androgenetic alopecia

(ăn′drō-jə-nĕt′ĭk)
n.
Progressive loss of scalp hair associated with increased sensitivity of hair follicles to androgens, thought to be caused by both genetic and environmental factors. It is more common and more severe in men (where it is referred to as "male pattern baldness" or "male pattern hair loss") than in women ("female pattern baldness" or "female pattern hair loss").

androgenetic alopecia

a progressive, diffuse, symmetric loss of scalp hair. In men it begins in the 20s or early 30s with hair loss from the crown and the frontal and temple regions, ultimately leaving only a sparse peripheral rim of scalp hair (male pattern alopecia). In females it begins later, with less severe hair loss in the frontal area of the scalp. In affected areas, the follicles produce finer and lighter terminal hairs until terminal hair production ceases, with lengthening of anagen and shortening of telogen of the hair cycle. The cause is unknown but is believed to be a combination of genetic factors and increased response of hair follicles to androgens.

androgenetic alopecia
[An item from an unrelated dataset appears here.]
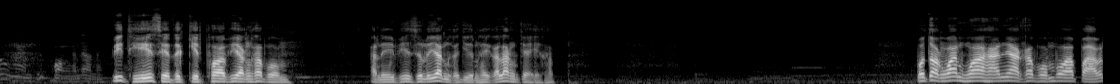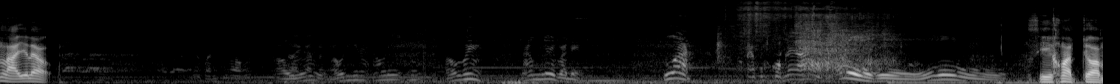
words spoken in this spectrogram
รงงานคือของกันแล้วนะวิถีเศรษฐกิจพอเพียงครับผม อันนี้พี่สุริยันก็ยืนให้กำลังใจครับ บ่ต้องว่านหัวอาหารยากครับผมเพราะว่าป่ามันหลายอยู่แล้วเอาเลยเอานี่นะเอานี่นะเอาไปน้ำเลยปะเนี่ยตวดแต่ผมกบเลยนะโอ้โหสีขอดจอม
Hereditary thinning of hair induced by androgens in genetically susceptible men and women, which occurs in ± 50% of the general population between age 12 and 40.
 
Mechanism
Dihydrotestosterone binds to androgen receptors of susceptible scalp hair follicles, activating genes that gradually transform large terminal hair follicles to miniature follicles, producing finer hair in shorter hair cycles. Dihydrotestosterone is formed by peripheral conversion of testosterone by one of two isoforms of 5α-reductase, which, with other enzymes, regulate specific steroid transformations in skin. Those with AA have increased 5α-reductase, increased androgen receptors and decreased cytochrome P-450 aromatase, which converts testosterone to estradiol in hair follicles in the frontal scalp.
 
Management
Finasteride, minoxidil.
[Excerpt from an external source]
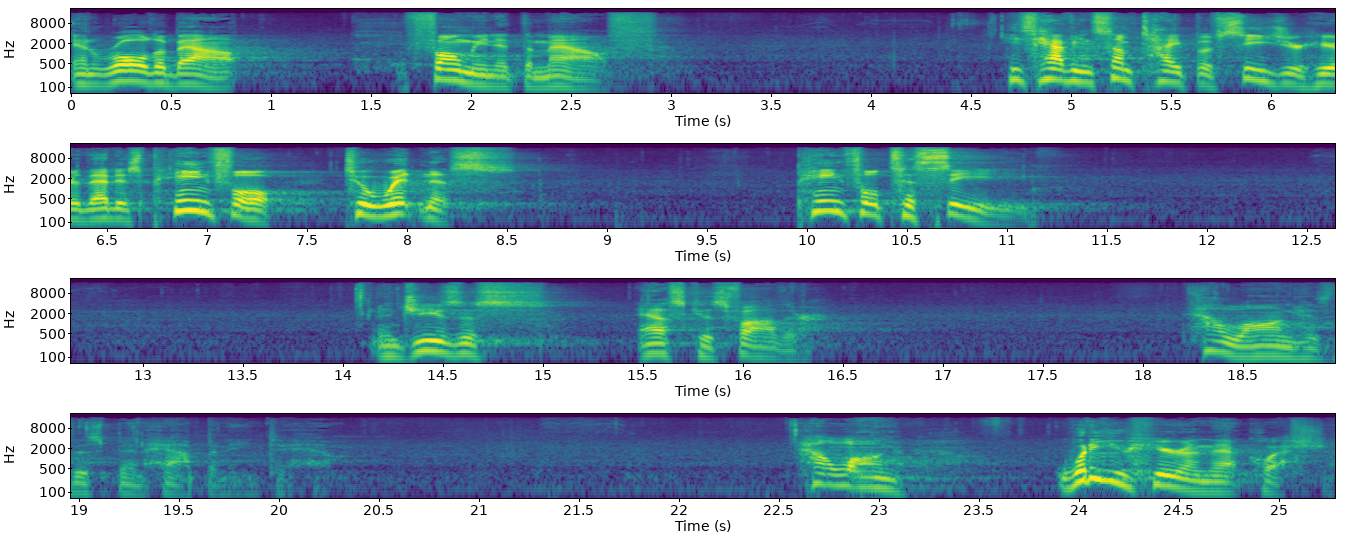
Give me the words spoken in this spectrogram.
and rolled about, foaming at the mouth. He's having some type of seizure here that is painful to witness, painful to see. And Jesus asked his father, How long has this been happening to him? How long? What do you hear in that question?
Androgenetic alopecia

Hair loss that develops into baldness and affects both men and women.
Mentioned in: Minoxidil

Patient discussion about androgenetic alopecia

Q. Do you know if Propecia can truly stop hair loss and even grow back hair. do you have any statistics about it? do you know if there are any side effects to this medication?
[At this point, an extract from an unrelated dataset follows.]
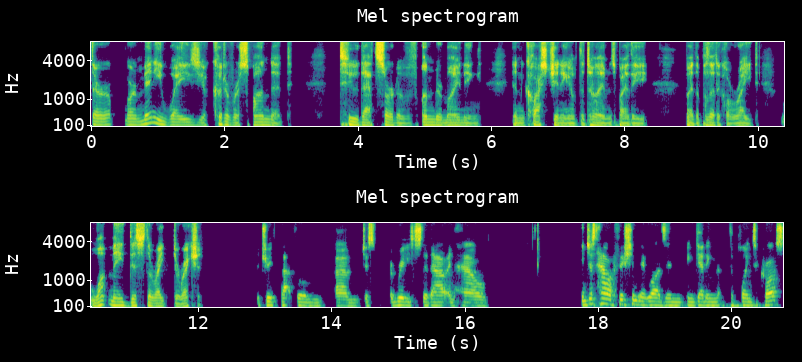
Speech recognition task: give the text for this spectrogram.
There were many ways you could have responded to that sort of undermining and questioning of the times by the by the political right. What made this the right direction? The truth platform um, just really stood out in how in just how efficient it was in, in getting the point across.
A. it does work but there is some side affects, as in E.D. while you are on the med.

More discussions about androgenetic alopecia
References in periodicals archive ?
Clinically, the adolescents are hormonally normal, and they may or may not have a family history of androgenetic alopecia.
The present case-control study was designed to see if there is any association between low serum ferritin values and three most common types of non-scarring alopecias (alopecia areata, androgenetic alopecia and telogen effluvium) with typical clinical presentation.
And since men produce more DHT in their bodies than women, more cases of Androgenetic Alopecia is seen in the former.
RCH-01 is an autologous cell therapy uses dermal sheath cup (DSC) cells isolated from the hair follicle to treat androgenetic alopecia.
The association of insulin resistance and metabolic syndrome in early androgenetic alopecia.
A multicenter, randomized, placebo-controlled, double-blind clinical trial of a novel formulation of 5% minoxidil topical foam versus placebo in the treatment of androgenetic alopecia in men.
This was a comparative study where in 220 male patients of androgenetic alopecia were taken, in which 110 patients were randomly selected for PRP and other 110 for minoxidil over a period of 6 months.
This safe and effective treatment for androgenetic alopecia offers significant advantages over other LLLT devices currently on the market, and will forever change the way men's hair loss is treated," said Nicholas Brox, president and CEO, Apira Science, Inc.
The PGD2-related inhibition occurred through a receptor called GPR44, which is a promising therapeutic target for androgenetic alopecia in both men and women with hair loss and thinning.
Viviscal Man contains a higher level of AminoMar C and also offers zinc and flaxseed to combat the effects of dihydrotestosterone, or DHT, which has been singled out as a cause of androgenetic alopecia, otherwise known as male pattern baldness.